_Brief_
In your copy, each record should read exactly as it does below, and no pictures should be present.

==============================

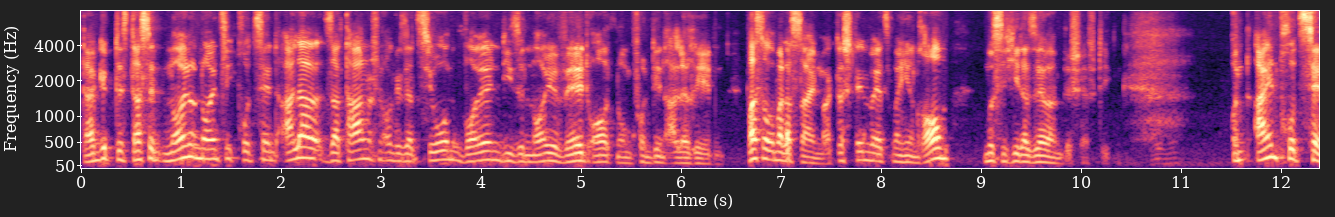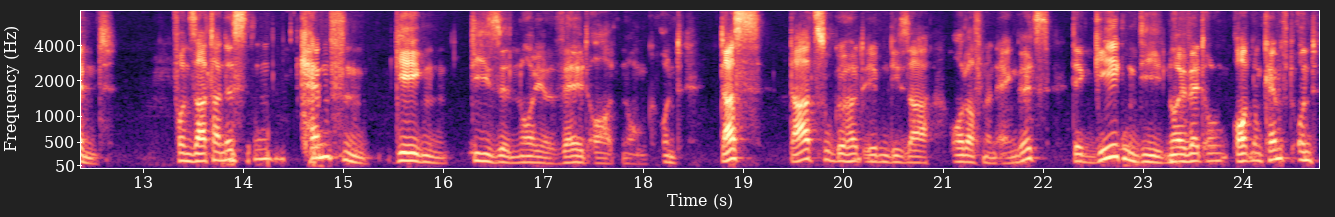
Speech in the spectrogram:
Da gibt es, das sind 99 Prozent aller satanischen Organisationen wollen diese neue Weltordnung, von denen alle reden. Was auch immer das sein mag. Das stellen wir jetzt mal hier in den Raum, muss sich jeder selber beschäftigen. Und ein Prozent von Satanisten kämpfen gegen diese neue Weltordnung. Und das, dazu gehört eben dieser Order of Non Angels, der gegen die neue Weltordnung kämpft. Und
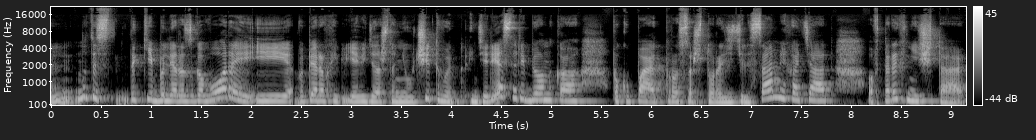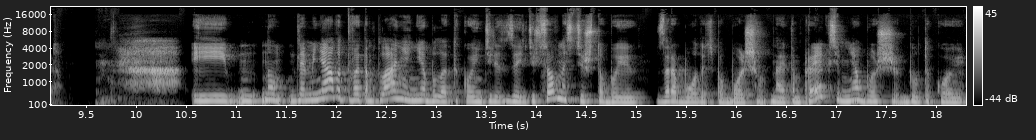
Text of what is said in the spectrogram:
Ну, то есть такие были разговоры, и, во-первых, я видела, что они учитывают интересы ребенка, покупают просто, что родители сами хотят, во-вторых, не читают. И ну, для меня вот в этом плане не было такой интерес, заинтересованности, чтобы заработать побольше на этом проекте. У меня больше был такой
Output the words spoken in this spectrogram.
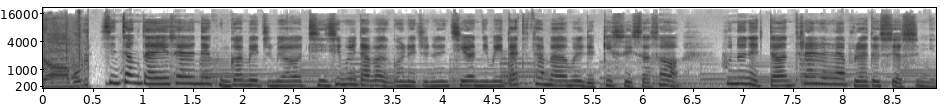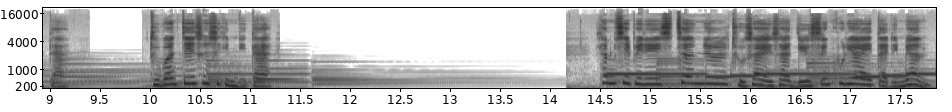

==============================

_Answer below_
Speech in the spectrogram:
Da gibt es, das sind 99 Prozent aller satanischen Organisationen wollen diese neue Weltordnung, von denen alle reden. Was auch immer das sein mag. Das stellen wir jetzt mal hier in den Raum, muss sich jeder selber beschäftigen. Und ein Prozent von Satanisten kämpfen gegen diese neue Weltordnung. Und das, dazu gehört eben dieser Order of Non Angels, der gegen die neue Weltordnung kämpft. Und
Text of what is said in the spectrogram:
Ну, то есть такие были разговоры, и, во-первых, я видела, что они учитывают интересы ребенка, покупают просто, что родители сами хотят, во-вторых, не читают. И ну, для меня вот в этом плане не было такой интерес, заинтересованности, чтобы заработать побольше на этом проекте. У меня больше был такой
Output the words spoken in this spectrogram.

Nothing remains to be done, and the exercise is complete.